▸ **Extracted data**
--- START ---

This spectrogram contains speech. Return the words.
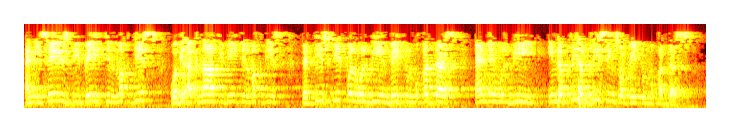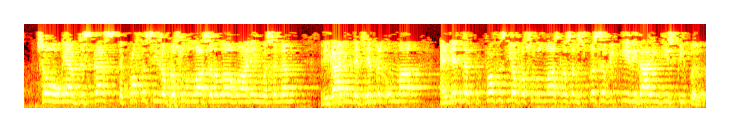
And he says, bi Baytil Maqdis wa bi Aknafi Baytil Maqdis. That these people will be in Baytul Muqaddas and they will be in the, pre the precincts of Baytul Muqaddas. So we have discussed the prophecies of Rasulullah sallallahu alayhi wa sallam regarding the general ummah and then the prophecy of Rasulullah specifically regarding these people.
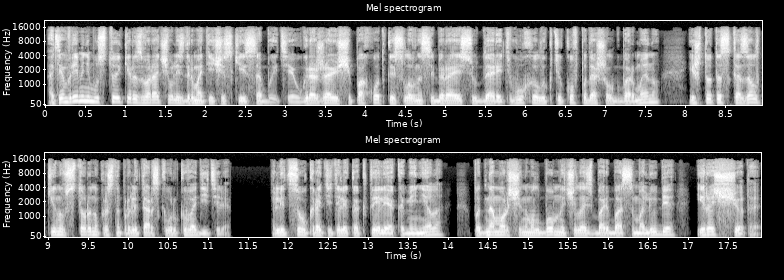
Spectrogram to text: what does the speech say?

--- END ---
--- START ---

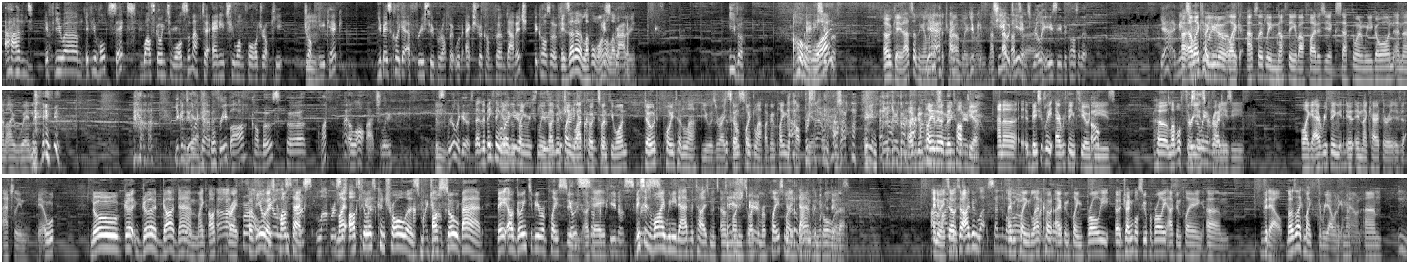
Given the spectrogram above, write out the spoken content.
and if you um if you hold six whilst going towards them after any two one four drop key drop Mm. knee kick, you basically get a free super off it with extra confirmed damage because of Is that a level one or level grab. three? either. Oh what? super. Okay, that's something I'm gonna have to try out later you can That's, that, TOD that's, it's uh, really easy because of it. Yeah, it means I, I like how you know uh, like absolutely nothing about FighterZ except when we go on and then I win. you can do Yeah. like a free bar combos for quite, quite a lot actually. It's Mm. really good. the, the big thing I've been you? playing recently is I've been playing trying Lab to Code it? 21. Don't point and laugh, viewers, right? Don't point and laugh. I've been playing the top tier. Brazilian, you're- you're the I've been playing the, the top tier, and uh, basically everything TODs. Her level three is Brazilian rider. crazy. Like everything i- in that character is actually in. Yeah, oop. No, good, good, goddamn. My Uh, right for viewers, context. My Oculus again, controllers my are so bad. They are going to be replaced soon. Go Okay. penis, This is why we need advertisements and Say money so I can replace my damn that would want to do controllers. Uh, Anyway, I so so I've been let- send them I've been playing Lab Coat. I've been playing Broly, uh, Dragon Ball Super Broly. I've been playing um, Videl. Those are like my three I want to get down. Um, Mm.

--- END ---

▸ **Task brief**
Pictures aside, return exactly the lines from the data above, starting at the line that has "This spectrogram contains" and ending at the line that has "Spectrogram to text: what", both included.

▸ **Solution**
This spectrogram contains speech. Return the words.
And he says, bi Baytil Maqdis wa bi Aknafi Baytil Maqdis. That these people will be in Baytul Muqaddas and they will be in the, pre the precincts of Baytul Muqaddas. So we have discussed the prophecies of Rasulullah sallallahu alayhi wa sallam regarding the general ummah and then the prophecy of Rasulullah specifically regarding these people.
Spectrogram to text: what does the speech say?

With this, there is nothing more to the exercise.